For more information, check out this New York Times Blog Post

This is also a perfect excuse to check out our recent interview with Seun Kuti, Fela's youngest son, about FELA! on Broadway.

Congratulations to our friends at FELA!

Sunday, May 2, 2010

Banning in Buenos Aires

Two days on the ground in BA with the BBC, and I’ve had a tango education. I’m here as the host for 4 future radio documentaries on BBC Radio 3’s World Routes program. The work began with an intimate home session with the smoky-voiced tango singer Amalia Varela, one of the genre’s most popular contemporary artists. Varela brings a kind of rock ‘n’ roll passion and intensity to the genre—fittingly as she grew up on The Beatles and Led Zeppelin, and turned to tango as part of a search for authenticity and identity. Varela favors the oldest grittiest forms of the music and her set for us included two songs by early-20th-century legend Carlos Gardel, and two even older songs.

From there, we made our way over to a club called No Avestruz (No Ostritches) to hear the fabulous, 8-piece tango orchestra El Arranque play two sets of music that spanned history, from venerable tango tipica, up through the innovations of Astor Piazzola, and even included a few of the group’s own compositions. Their style and verve was visceral, and they had a sold-out house, filled with folks of all ages. El Arranque’s 15-year career is roughly synchronous with a tango revival in Argentina, and these musicians spent the first ten of those years learning the classics before they began embellishing with ideas of their own. In an interview at the Casa de Tango the next day, the group’s bass player and co-founder Ignacio Varchausky spoke powerfully about tango and Argentine identity. The music, he said, is a mirror on the country’s complicated multi-ethnic past, a reality many are uncomfortable facing. Like all great, hybrid music, the sound communicates history, and for many that is a history of Europeans who somehow ended up displaced in South America, a place they may not really belong. Varchausky seems to feel that if more Argentines were open to hearing the messages contained in tango’s complexities, and to facing the reality of their true natures, the country would be more successful, and even better governed. Heady stuff…
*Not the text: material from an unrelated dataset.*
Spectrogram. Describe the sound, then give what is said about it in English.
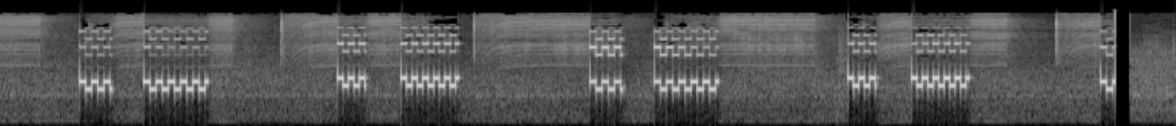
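A telephone rings repeatedly with an incoming call during a recording session, each ring a short burst followed by a longer one in a steady double-pulse pattern, loud, with no one speaking. “I got a phone call in the midst of recording this episode.”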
Late tonight, we crossed town to a tango dance salon, where well-turned-out, mostly elderly couples turn up just before midnight to dance to sets of classic tangos. Their moves are elegant, mysterious and impeccable. They are obsessed with the whole attitude of tango. They do not seem in the least confused about who they are, but perhaps they are a lucky minority of portenos (citizens of Buenos Aires)—people at ease and in love with the contradictions of Argentine life. My favorite detail: at the Club Gricel, when they want to clear the dance floor, they play the first 90 seconds of “Staying Alive.” Works every time.
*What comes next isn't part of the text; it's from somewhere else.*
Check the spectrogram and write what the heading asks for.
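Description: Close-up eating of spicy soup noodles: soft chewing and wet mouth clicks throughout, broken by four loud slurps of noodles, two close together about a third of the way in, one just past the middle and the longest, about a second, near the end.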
From here, we head north to the foothills of the Andes where a whole new set of contradictions and challenges prevail.